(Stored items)
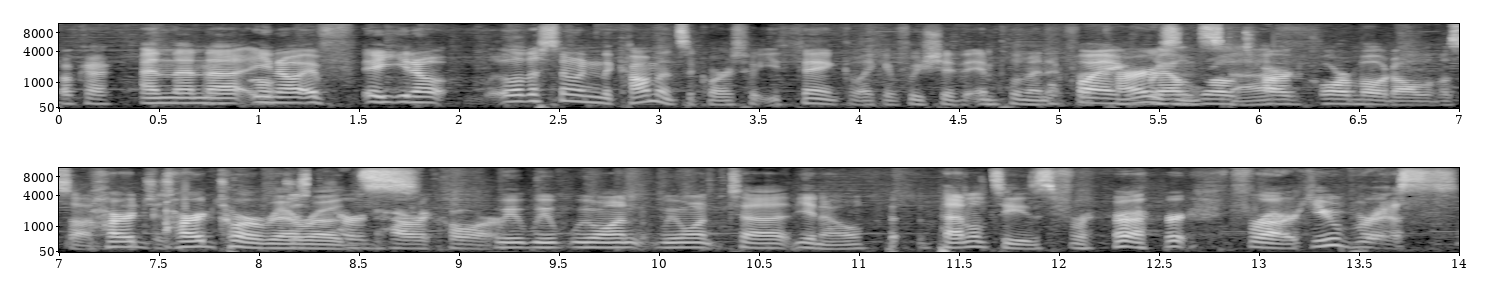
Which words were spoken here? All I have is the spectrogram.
Okay. And then, uh, Well- you know, if uh, you know, let us know in the comments, of course, what you think. Like, if we should implement it for cars and railroads stuff. hardcore mode all of a sudden. Hard, Just- hardcore railroads. hardcore. We, we, we want we want uh, you know p- penalties for our for our hubris.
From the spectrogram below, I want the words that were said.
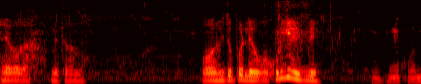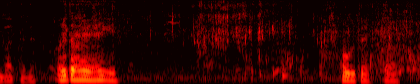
हे बघा मित्रांनो हो इथं पडले बघा. कुठे गेली इथली? इथं आहे की? हो आहे.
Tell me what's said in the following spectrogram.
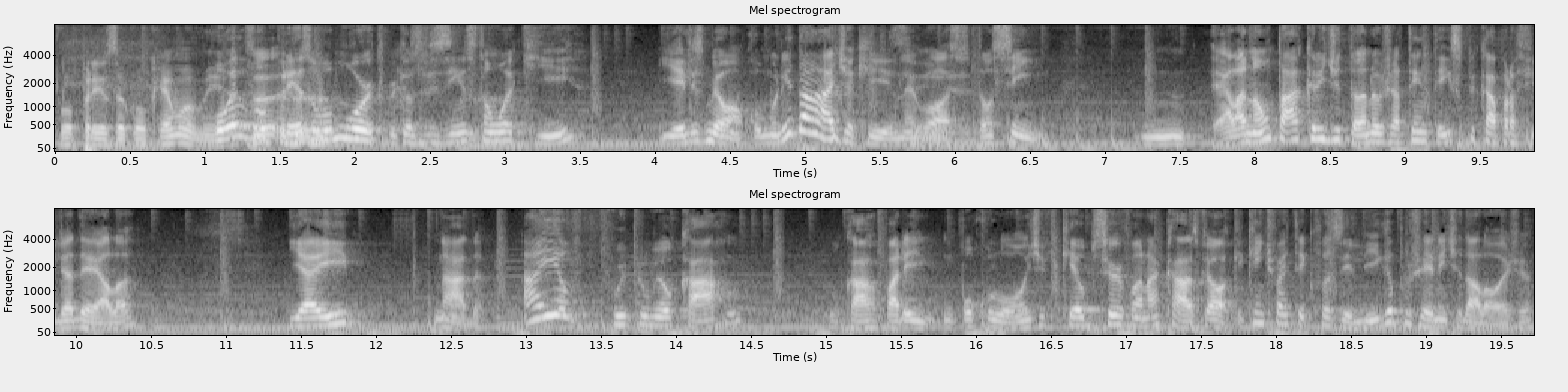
vou preso a qualquer momento. Ou eu vou preso ou vou morto, porque os vizinhos estão aqui e eles, meu, é uma comunidade aqui o negócio. É. Então, assim, ela não tá acreditando, eu já tentei explicar pra filha dela. E aí, nada. Aí eu fui pro meu carro, o carro, parei um pouco longe e fiquei observando a casa. Falei, ó, o que, que a gente vai ter que fazer? Liga pro gerente da loja,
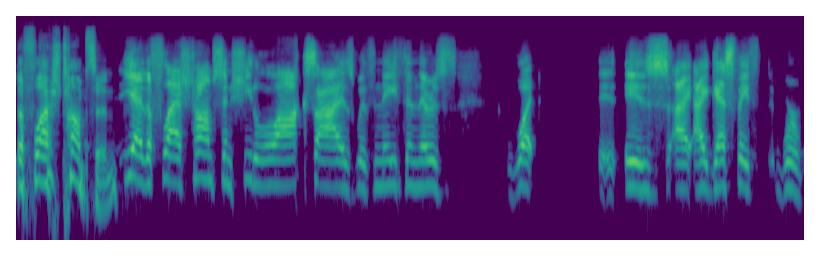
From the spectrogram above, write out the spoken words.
The Flash Thompson. yeah the flash thompson she locks eyes with nathan there's what is i- I, guess they th- were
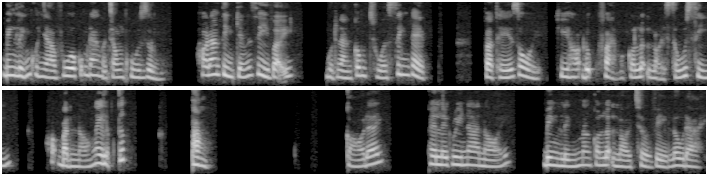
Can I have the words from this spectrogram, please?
Binh lính của nhà vua cũng đang ở trong khu rừng. Họ đang tìm kiếm gì vậy? Một nàng công chúa xinh đẹp. Và thế rồi, khi họ đụng phải một con lợn lòi xấu xí, họ bắn nó ngay lập tức. Bằng! Có đấy, Pellegrina nói. Binh lính mang con lợn lòi trở về lâu đài.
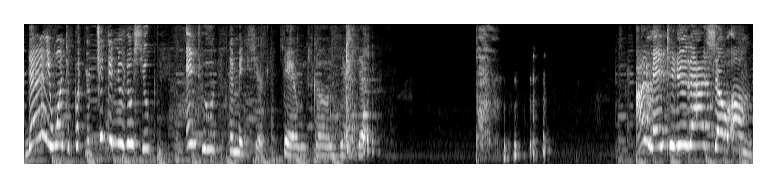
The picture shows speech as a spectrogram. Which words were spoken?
Then you want to put your chicken noodle soup into the mixer. There we go. Yeah, that. I meant to do that, so um,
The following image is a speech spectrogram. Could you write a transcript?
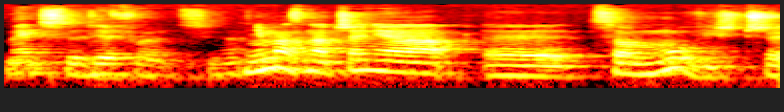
makes the difference. You know? Nie ma znaczenia, e, co mówisz, czy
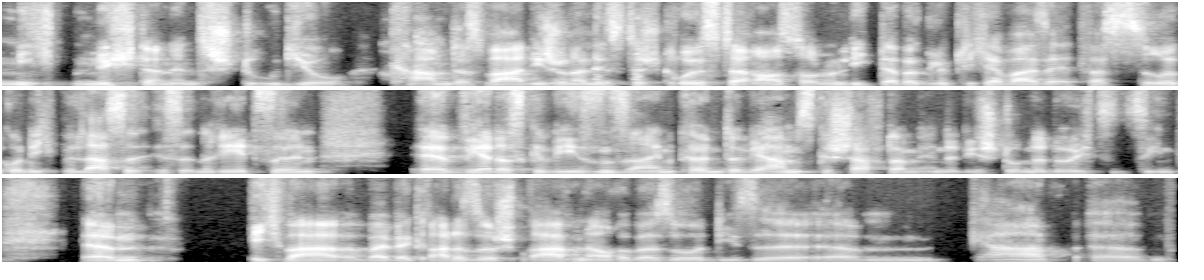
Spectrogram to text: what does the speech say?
nicht nüchtern ins Studio kam. Das war die journalistisch größte Herausforderung, liegt aber glücklicherweise etwas zurück und ich belasse es in Rätseln, äh, wer das gewesen sein könnte. Wir haben es geschafft, am Ende die Stunde durchzuziehen. Ähm, ich war, weil wir gerade so sprachen, auch über so diese, ähm, ja, ähm,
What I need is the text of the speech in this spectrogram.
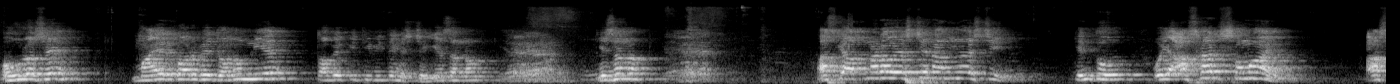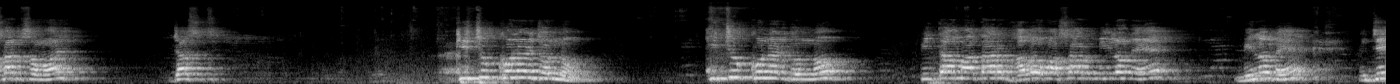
ঔরসে মায়ের গর্ভে জন্ম নিয়ে তবে পৃথিবীতে এসছে yes or no yes or no আজকে আপনারাও এসছেন আমিও এসছি। কিন্তু ওই আসার সময় আসার সময় জাস্ট কিছুক্ষণের জন্য কিছুক্ষণের জন্য পিতা মাতার ভালোবাসার মিলনে মিলনে যে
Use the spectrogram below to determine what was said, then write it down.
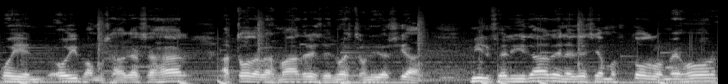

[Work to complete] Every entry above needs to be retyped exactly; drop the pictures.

[Response to this exercise]
Which words were spoken here? All I have is the spectrogram.
Okay. And then, uh, Well- you know, if uh, you know, let us know in the comments, of course, what you think. Like, if we should implement it for cars and railroads stuff. hardcore mode all of a sudden. Hard, Just- hardcore railroads. hardcore. We, we, we want we want uh, you know p- penalties for our for our hubris.
From the spectrogram below, I want the words that were said.
हे बघा मित्रांनो हो इथं पडले बघा. कुठे गेली इथली? इथं आहे की? हो आहे.
Tell me what's said in the following spectrogram.
vou preso a qualquer momento. Ou eu vou preso ou vou morto, porque os vizinhos estão aqui e eles, meu, é uma comunidade aqui o negócio. É. Então, assim, ela não tá acreditando, eu já tentei explicar pra filha dela. E aí, nada. Aí eu fui pro meu carro, o carro, parei um pouco longe e fiquei observando a casa. Falei, ó, o que, que a gente vai ter que fazer? Liga pro gerente da loja,
From the spectrogram above, write out the spoken words.
The Flash Thompson. yeah the flash thompson she locks eyes with nathan there's what is i- I, guess they th- were
Can I have the words from this spectrogram, please?
Binh lính của nhà vua cũng đang ở trong khu rừng. Họ đang tìm kiếm gì vậy? Một nàng công chúa xinh đẹp. Và thế rồi, khi họ đụng phải một con lợn lòi xấu xí, họ bắn nó ngay lập tức. Bằng! Có đấy, Pellegrina nói. Binh lính mang con lợn lòi trở về lâu đài.
The picture shows speech as a spectrogram. Which words were spoken?
Then you want to put your chicken noodle soup into the mixer. There we go. Yeah, that. I meant to do that, so um,
The following image is a speech spectrogram. Could you write a transcript?
makes the difference. You know? Nie ma znaczenia, e, co mówisz, czy
Spectrogram to text: what does the speech say?
nicht nüchtern ins Studio kam. Das war die journalistisch größte Herausforderung, liegt aber glücklicherweise etwas zurück und ich belasse es in Rätseln, äh, wer das gewesen sein könnte. Wir haben es geschafft, am Ende die Stunde durchzuziehen. Ähm, ich war, weil wir gerade so sprachen, auch über so diese, ähm, ja, ähm,
What I need is the text of the speech in this spectrogram.
ঔরসে মায়ের গর্ভে জন্ম নিয়ে তবে পৃথিবীতে এসছে yes or no yes or no আজকে আপনারাও এসছেন আমিও এসছি। কিন্তু ওই আসার সময় আসার সময় জাস্ট কিছুক্ষণের জন্য কিছুক্ষণের জন্য পিতা মাতার ভালোবাসার মিলনে মিলনে যে
Use the spectrogram below to determine what was said, then write it down.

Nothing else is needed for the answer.